The phases of wound healing

After injuries – without us having to contribute anything in particular – a wound healing process occurs. The body heals itself!
This wound healing process consists of three phases, which can take different lengths of time depending on the injury and tissue.

With the help of the following article, we would like to introduce you to the three individual wound healing phases in more detail so that you can better assess and support the next healing process. The three healing phases are as follows:

  • Inflammatory phase
  • Proliferation phase
  • Remodeling phase

In the event of an injury, these three phases are always run through. How long each phase lasts depends on the type of injury and also the rehabilitation. Let’s start with the first phase.

Inflammatory phase

The inflammatory phase is the first wound healing phase and lasts up to 5 days, but can vary somewhat from individual to individual and depending on the injury. The inflammatory phase is the body’s first reaction to an injury. It can be further divided into a vascular and a cellular phase. In the vascular phase, approximately up to the 2nd day, mainly coagulation takes place. That is, bleeding is stopped and vascular repair takes place. Furthermore, the immune defense is activated and pain occurs so that the injury area is automatically spared. In the cellular phase, the body begins to break down injured tissue and build up new tissue, initially of lower quality.

Pain, heating, redness, swelling and functional limitation are characteristics of an inflammatory phase.

Pain, heating, redness, swelling and a loss of function characterize the inflammatory phase. In this phase, it is recommended to stick to the “PEACE” concept, which we have explained in more detail in the blog PEACE & LOVE in case of injuries.

Protect – Elevation – Avoid – Compression Education

Proliferation phase

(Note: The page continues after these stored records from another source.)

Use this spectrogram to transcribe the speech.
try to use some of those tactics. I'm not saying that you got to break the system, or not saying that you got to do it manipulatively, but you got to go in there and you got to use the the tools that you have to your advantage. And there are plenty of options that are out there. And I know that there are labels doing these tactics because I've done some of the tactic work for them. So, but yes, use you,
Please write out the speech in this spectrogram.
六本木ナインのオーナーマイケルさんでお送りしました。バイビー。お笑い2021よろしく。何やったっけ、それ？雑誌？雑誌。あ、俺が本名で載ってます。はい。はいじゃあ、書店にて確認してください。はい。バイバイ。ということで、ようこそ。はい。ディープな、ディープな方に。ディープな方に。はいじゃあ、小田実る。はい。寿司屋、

In the second phase of wound healing, which lasts approximately from the5th to the 21stday after the injury, new connective tissue continues to be formed in the injured area, which is supplied by the newly grown blood vessels. Initially, the new tissue is not yet as resilient as it was before the injury. In order for connective tissue fibers to align correctly and for the tissue to become more resistant again, the tissue must be subjectedto successive stresses during the proliferation phase. It should be stressed but not overstressed. In order for this to succeed, we follow the LOVE” concept.

Load – Optimism Vascularisation – Exercise

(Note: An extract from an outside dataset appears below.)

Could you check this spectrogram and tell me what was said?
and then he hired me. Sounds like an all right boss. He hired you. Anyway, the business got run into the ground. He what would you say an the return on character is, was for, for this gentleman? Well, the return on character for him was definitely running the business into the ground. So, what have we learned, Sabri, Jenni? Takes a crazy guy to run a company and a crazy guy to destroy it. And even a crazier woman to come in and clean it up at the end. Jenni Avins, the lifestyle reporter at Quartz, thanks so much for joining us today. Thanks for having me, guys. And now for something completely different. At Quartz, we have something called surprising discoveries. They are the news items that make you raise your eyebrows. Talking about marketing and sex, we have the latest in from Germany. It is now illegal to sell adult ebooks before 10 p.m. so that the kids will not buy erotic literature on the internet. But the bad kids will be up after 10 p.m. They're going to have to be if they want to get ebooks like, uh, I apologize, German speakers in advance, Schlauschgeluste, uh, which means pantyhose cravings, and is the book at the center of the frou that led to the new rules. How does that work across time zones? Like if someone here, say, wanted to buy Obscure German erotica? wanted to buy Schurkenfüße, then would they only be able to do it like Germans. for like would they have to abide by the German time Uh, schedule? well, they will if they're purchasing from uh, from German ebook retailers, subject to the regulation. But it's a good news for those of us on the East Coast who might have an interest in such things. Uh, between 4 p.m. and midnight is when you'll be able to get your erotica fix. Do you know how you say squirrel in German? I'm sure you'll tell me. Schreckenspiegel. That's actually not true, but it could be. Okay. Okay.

The aim of the proliferation phase is to make the tissue more resistant.

Remodeling phase

The last of the three wound healing phases is the remodeling or also called reconstruction/resilience phase. It can last up to a year after the injury. As the name implies, the new tissue adapts to the demands and continues to build up where it is required. It is also important that the rehabilitation of sports injuries is sport-specific. This is the only way to ensure that injured muscles become more resilient, bones stronger and soft tissues more flexible.

In order for this to happen, individually adapted training is needed. The loads should be increased gradually and for this purpose the “LOVE” concept can be followed further.

Load – Optimism – Vascularisation – Exercise


de Morree JJ. Dynamics of human connective tissue: function, damage and recovery. Urban & Fischer Verlag/Elsevier GmbH; 2. edition (18. February 2013).